» Exercise
Copy nothing but the lines below, from the one with "Audio transcript, taken" through the one with "Reference transcript for", exactly as written; no pictures should appear.

» Exercise data
----------

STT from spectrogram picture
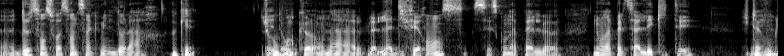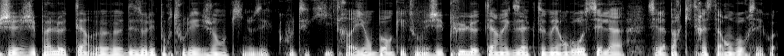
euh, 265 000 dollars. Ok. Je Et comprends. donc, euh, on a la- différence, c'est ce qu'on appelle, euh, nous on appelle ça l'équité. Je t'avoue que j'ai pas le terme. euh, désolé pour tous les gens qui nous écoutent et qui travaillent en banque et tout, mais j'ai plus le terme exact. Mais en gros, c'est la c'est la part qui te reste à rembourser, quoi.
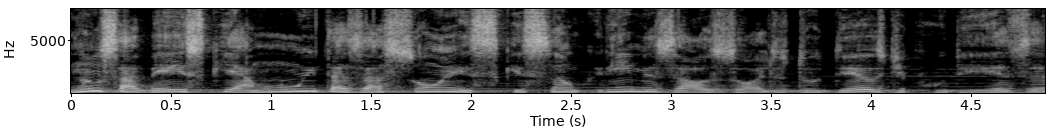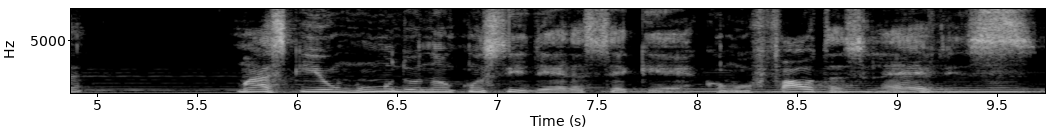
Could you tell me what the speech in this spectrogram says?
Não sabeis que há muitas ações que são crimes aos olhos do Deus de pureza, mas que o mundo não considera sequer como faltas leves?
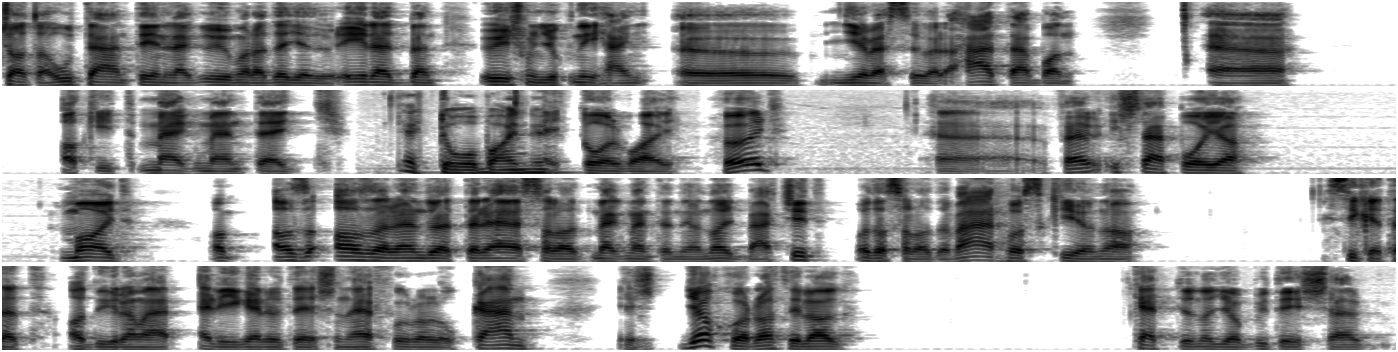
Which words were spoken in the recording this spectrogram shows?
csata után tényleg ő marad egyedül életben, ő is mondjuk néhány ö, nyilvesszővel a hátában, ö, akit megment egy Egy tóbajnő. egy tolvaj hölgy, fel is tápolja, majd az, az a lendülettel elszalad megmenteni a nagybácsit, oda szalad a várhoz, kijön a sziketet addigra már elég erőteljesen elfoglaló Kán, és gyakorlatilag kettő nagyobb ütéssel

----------

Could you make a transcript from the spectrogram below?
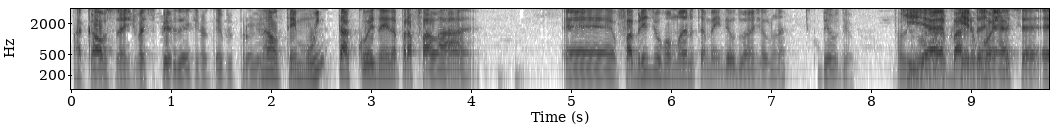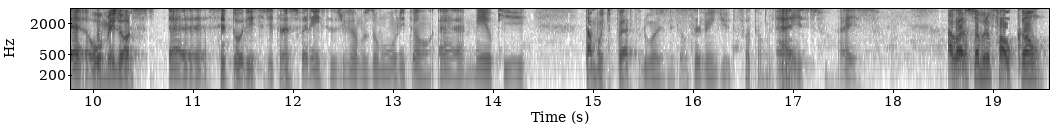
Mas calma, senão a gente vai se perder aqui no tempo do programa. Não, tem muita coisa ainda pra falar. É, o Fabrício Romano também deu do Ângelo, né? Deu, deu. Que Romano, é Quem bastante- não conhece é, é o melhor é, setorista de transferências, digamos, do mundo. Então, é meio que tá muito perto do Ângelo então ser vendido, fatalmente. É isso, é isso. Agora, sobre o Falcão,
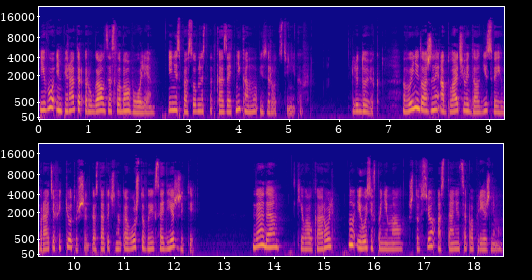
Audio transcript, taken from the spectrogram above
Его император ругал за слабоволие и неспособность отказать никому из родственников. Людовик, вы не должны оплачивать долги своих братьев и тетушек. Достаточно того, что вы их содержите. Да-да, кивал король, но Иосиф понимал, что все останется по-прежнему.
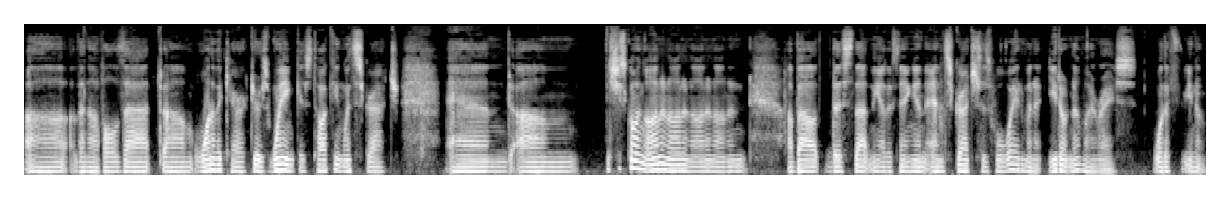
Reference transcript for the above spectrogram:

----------

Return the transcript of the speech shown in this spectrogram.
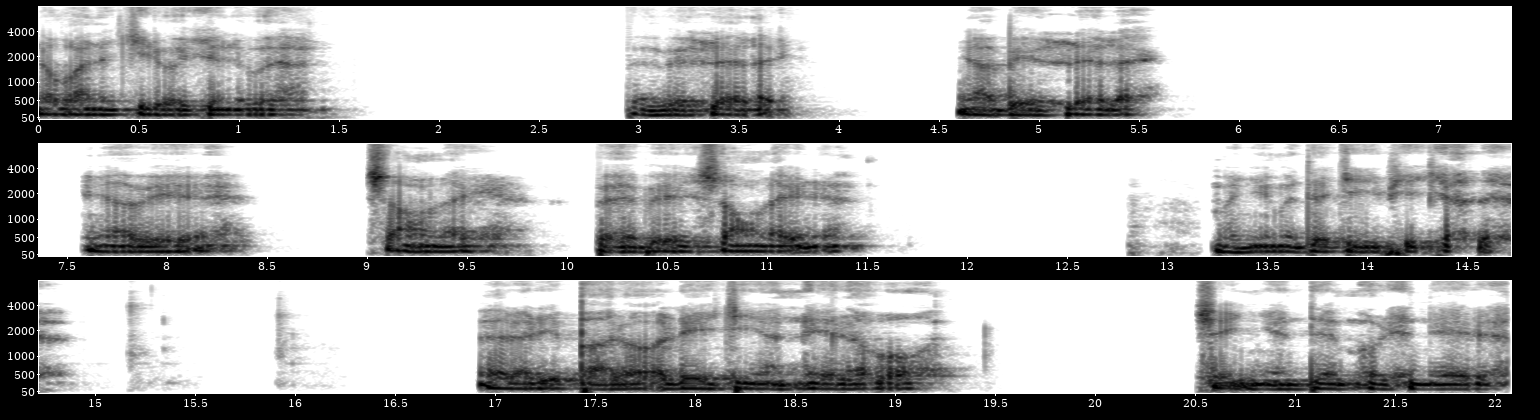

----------

» Solution below
Audio transcript, taken from the spectrogram above
Его император ругал за слабоволие и неспособность отказать никому из родственников. Людовик, вы не должны оплачивать долги своих братьев и тетушек. Достаточно того, что вы их содержите. Да-да, кивал король, но Иосиф понимал, что все останется по-прежнему.
Reference transcript for the above spectrogram:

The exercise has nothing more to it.